I love this city. I raised two daughters here, and I know they will carry with them throughout their lives the ethos they grew up with here: strive to reduce your impact on the earth, express yourself, be creative, and above all be authentic. I can ride my bike for miles without having to cross a busy street. I don’t have to wend through miles of sprawl to get home. We have genuine homegrown arts organizations; our festivals feature Nobel laureates talking about the next scientific breakthrough; you might be sampling the next national food craze at the farmer’s market; and people are engaged in the future of their community. We are a community. So naturally we all want it to reflect the vision we have for our future in this place we call home.
Passage of ballot question 300 would be a profound mistake. I do not think this election is about the competing visions of privileged elitists or greedy developers. Ballot question 300 was born of genuine concern over the rate of change in Boulder. Looking around, people wonder whether we are in danger of losing our soul. Might Boulder forsake its commitment to responding to climate change? Are we just becoming a playground for people who can afford to buy real estate in Boulder but who won’t contribute to the community?
While those and other concerns expressed on the opinion pages are legitimate concerns in the face of rapid change, ballot question 300 is not the answer.
Boulder has pressing and complex challenges. Those of us fortunate enough to have lived here for decades want to be able to grow old here. Will we be able to do that if real estate prices continue their climb? We want our children and grandchildren to be able to live here too. We need their vibrancy, their ideas, their creativity and energy, and we want to offer them an embracing, creative home that fosters new thinking. But where can a young family afford to live? We want to lead the way on reducing carbon emissions and demonstrate that comfort and affluence need not come at the expense of the environment. But can we do that if our population strains our water resources and we drive everywhere? We want to maintain economic diversity without succumbing to the false logic of urban sprawl as the solution to sky-high rent. And we want to spawn the next hot company and provide high-quality jobs with livable wages so people can live in our community with dignity. But can we do this without losing what makes Boulder unique?
Ballot question 300 doesn’t answer those questions and doesn’t provide a path forward. Allowing neighborhoods to vote on changes to land-use regulations will not assure that we are, remain or become the community I think we all want.
What we all care about so fervently requires us to come together. Boulder will not be an environmentally-sustainable, affordable, and caring community if our land development regulations encourage us to think only with reference to our own neighborhood.
Moreover, ballot measure 300 won’t lead to better land-use decisions. It doesn’t allow neighborhood votes on separate projects. It won’t stop downtown development or huge, ugly houses. It only allows a vote on wholesale regulatory changes, which have not been the cause of the explosion in development.

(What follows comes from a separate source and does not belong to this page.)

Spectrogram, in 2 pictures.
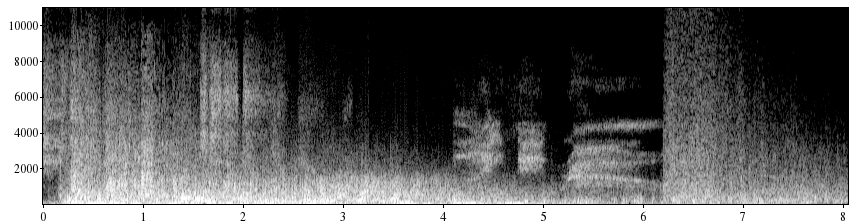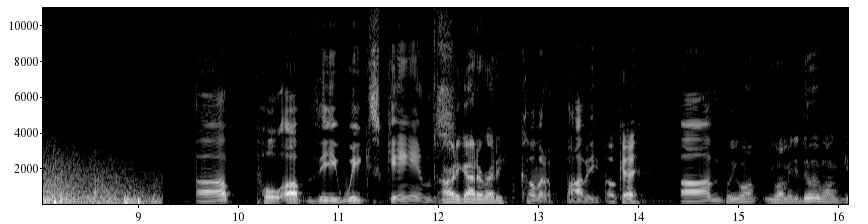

Ballot measure 300 undermines representative democracy. It allows separate neighborhoods to decide whether the policies enacted by their representatives should apply to them. But what yardstick would they use? Would they take testimony from all sides before they vote? Would they be required to become knowledgeable about the issue on which they will vote? Would their decision have to reflect what is best for Boulder or only what they want for their immediate environs? And what if only a small fraction of eligible voters actually voted, so that the outcome of an election that affects all of us is determined by a small fraction of the voters?
Express your desires about Boulder’s future through your vote in this City Council election. Vote for the candidates who reflect your vision for Boulder. Demand that they listen to you and to others. Require them to articulate the basis for their decisions. Send them emails, show up and testify. Make them do their job.
Please don’t vote for 300 and expect that Boulder will be the city you want it to be. Ballot measure 300 is not the solution.
Claire Levy is a former state representative from House District 13.